The breed is very strong for its size and will pull on leashes when not trained properly. They prefer to have a yard with a strong, high fence so they can run around and burn off energy. The short, smooth coat of the American Staffordshire Terrier is fairly easy to groom, and the breed tends to not have a "doggy odor," which means bathing is only necessary as needed.
Although they can be good watchdogs through sheer intimidation, American Staffordshire Terriers are generally very friendly towards humans. History The ancestors of the modern American Staffordshire Terrier hail from England and were a mix between Bulldogs and Terrier breeds.

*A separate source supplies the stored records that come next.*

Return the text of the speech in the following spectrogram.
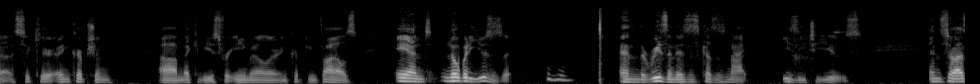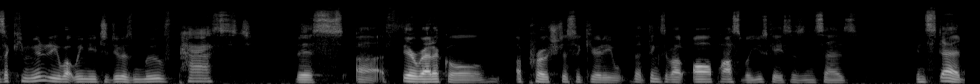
uh, secure encryption um, that can be used for email or encrypting files, and nobody uses it. And the reason is is because it's not easy to use. And so, as a community, what we need to do is move past this uh, theoretical approach to security that thinks about all possible use cases and says, instead,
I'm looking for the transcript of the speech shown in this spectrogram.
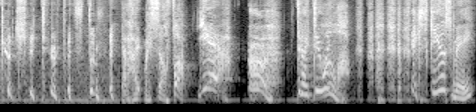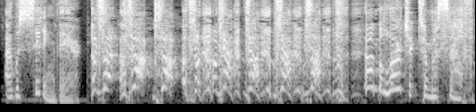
could she do this to me? Gotta hype myself up. Yeah! Ugh, did I do it? Excuse me, I was sitting there. I'm allergic to myself.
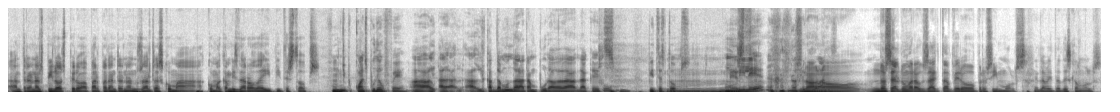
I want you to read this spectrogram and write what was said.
entrenar els pilots, però a part per entrenar nosaltres com a, com a canvis de roda i pit stops. I Quants podeu fer al, al, al capdamunt de la temporada d'aquests pit stops? Mm, Un miler? de- No sé no, quants. no, no sé el número exacte, però, però sí, molts. La veritat és que molts.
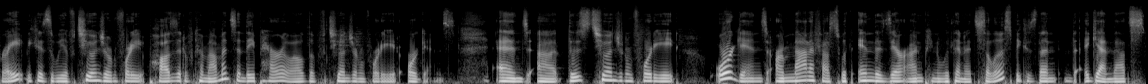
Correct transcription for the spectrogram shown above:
right? Because we have 248 positive commandments and they parallel the 248 organs. And uh, those 248 organs are manifest within the Zer Anpin within Atzilus, because then again, that's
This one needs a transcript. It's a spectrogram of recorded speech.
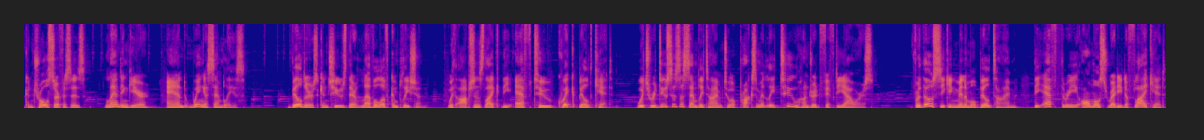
control surfaces, landing gear, and wing assemblies. Builders can choose their level of completion with options like the F2 Quick Build Kit, which reduces assembly time to approximately 250 hours. For those seeking minimal build time, the F3 Almost Ready to Fly kit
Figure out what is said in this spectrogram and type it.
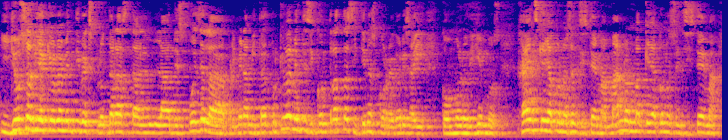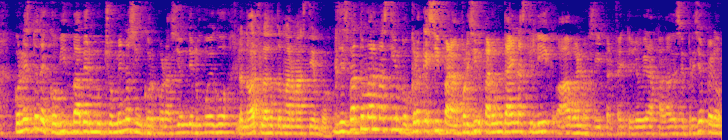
Y yo sabía que obviamente iba a explotar hasta la después de la primera mitad. Porque obviamente si contratas y tienes corredores ahí, como lo dijimos, Heinz que ya conoce el sistema, Marlon Mack que ya conoce el sistema. Con esto de COVID va a haber mucho menos incorporación del juego. Los novatos les va a tomar más tiempo. Les va a tomar más tiempo, creo que sí, para, por decir, para un Dynasty League, ah, bueno, sí, perfecto, yo hubiera pagado ese precio, pero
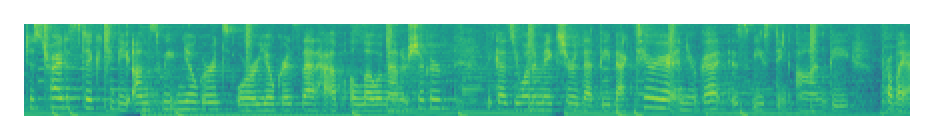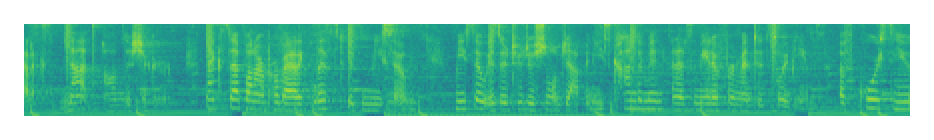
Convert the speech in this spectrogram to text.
Just try to stick to the unsweetened yogurts or yogurts that have a low amount of sugar because you want to make sure that the bacteria in your gut is feasting on the probiotics, not on the sugar. Next up on our probiotic list is miso. Miso is a traditional Japanese condiment and it's made of fermented soybeans. Of course you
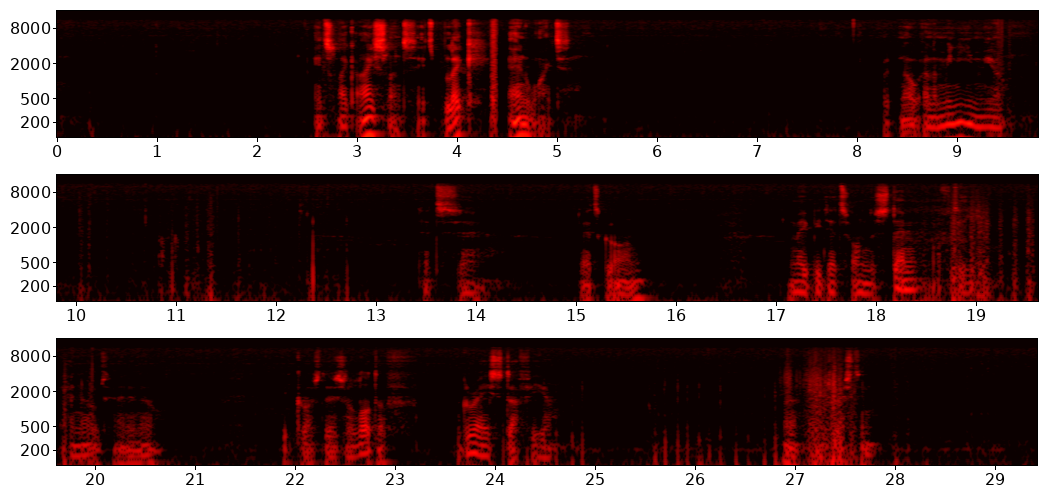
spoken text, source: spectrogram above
It's like Iceland, it's black and white. But no aluminium here. That's, uh, that's gone. Maybe that's on the stem of the anode, I don't know because there's a lot of gray stuff here. Ah, interesting.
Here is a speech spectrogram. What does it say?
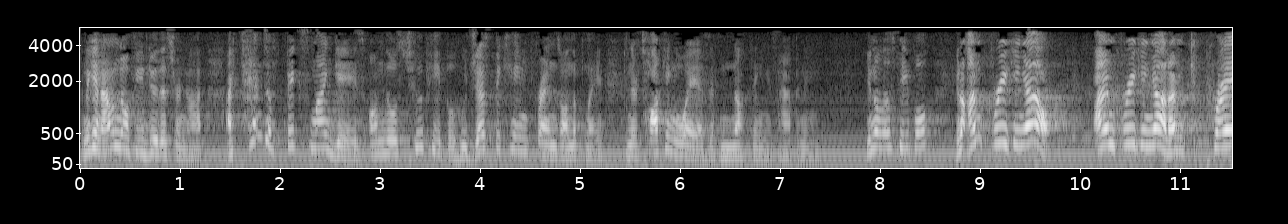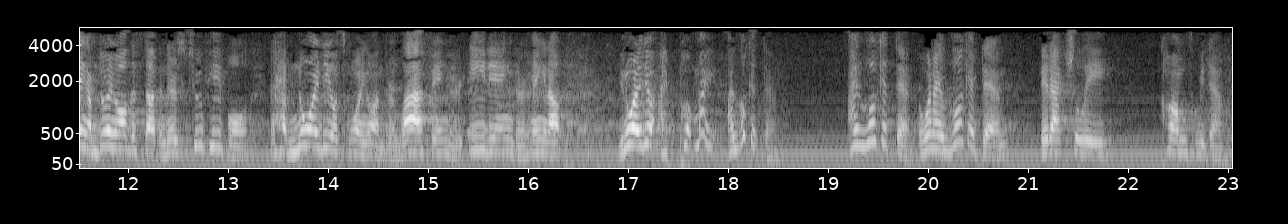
and again, I don't know if you do this or not, I tend to fix my gaze on those two people who just became friends on the plane, and they're talking away as if nothing is happening. You know those people? You know, I'm freaking out. I'm freaking out. I'm praying, I'm doing all this stuff, and there's two people that have no idea what's going on. They're laughing, they're eating, they're hanging out. You know what I do? I put my I look at them. I look at them. And when I look at them, it actually calms me down.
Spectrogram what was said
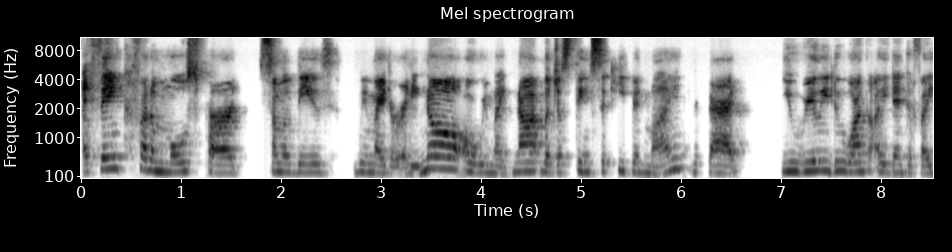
I think for the most part, some of these we might already know or we might not, but just things to keep in mind that you really do want to identify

Eventually, they came to be known as Staffordshire Bull Terriers.
These dogs were used by butchers to manage bulls, hunters to bring down wild boars, and farmers to help with farm work and act as ratters and family companions because they were so affectionate to humans.
Later, they were used in the barbaric sports of bull-baiting and bear-baiting due to their tenacity, courage, and muscular build. When these blood sports were eventually outlawed, they were used in dog fighting rings, which sadly continues in illegal events to this day.
It is because of their misuse by humans that they carry their reputation as an aggressive breed. Aroundmany of these dogs made their way to America. Inthe AKC changed the name to American Staffordshire Terrier, as Americans had bred a larger dog than the original Staffordshire Bull Terrier, and these two breeds needed to be distinguished from one another more clearly. Today, the American Staffordshire Terrier and the American Pit Bull Terrier still have much in common, though they have been bred separately for more than 50 years.
There are very few differences between the breeds, though American Staffordshire Terriers tend to be a bit larger than American Pit Bull Terriers and seem to have more docile personalities. American Staffordshire Terriers are now used as watchdogs, help with police work, and compete in weight pulling and agility competitions, as well as being family pets.
They still have a bad reputation as aggressive dogs and are often included in Breed Specific Legislation BSL that bans them, and some insurance companies refuse to cover households that have them. Check your local laws and insurance policy before you decide to adopt an American Staffordshire Terrier and contact your legislators if you disagree with BSL.
Size Male American Staffordshire Terriers average about 17 to 19 inches in height, while females tend to be a bit smaller at an average of 16 to 18 inches in height. The average weight for an American Staffordshire Terrier is between 40 and 60 pounds, though some can weigh more or less. Personality The American Staffordshire Terrier is celebrated as a family dog that loves to be around humans.
American Staffordshire Terriers are never happier than when they're spending time with their families, whether its during a vigorous play session, a long walk, or just cuddling up on the couch.
In fact, although they have a reputation as being guard dogs, they are likely to greet strangers with lots of licks and affection. It is mostly their muscular build and undeserved reputation as aggressive "Pit Bulls" that intimidates intruders and keeps them away. That said, many American Staffordshire Terrier owners claim that dogs of this breed are great judges of character and know people's intent, and they can make excellent watchdogs for that reason.
American Staffordshire Terrier
American Staffordshire Terriers are intense dogs that will pull, chew, dig, and bark if they're bored. As strong, athletic dogs, they can be difficult to walk, and they'll pull their walker wherever they go if they're allowed to. They need a confident, assertive trainer who will be able to handle them on a leash, set boundaries, and give them proper mental and physical stimulation.
They also require early socialization with humans and other animals.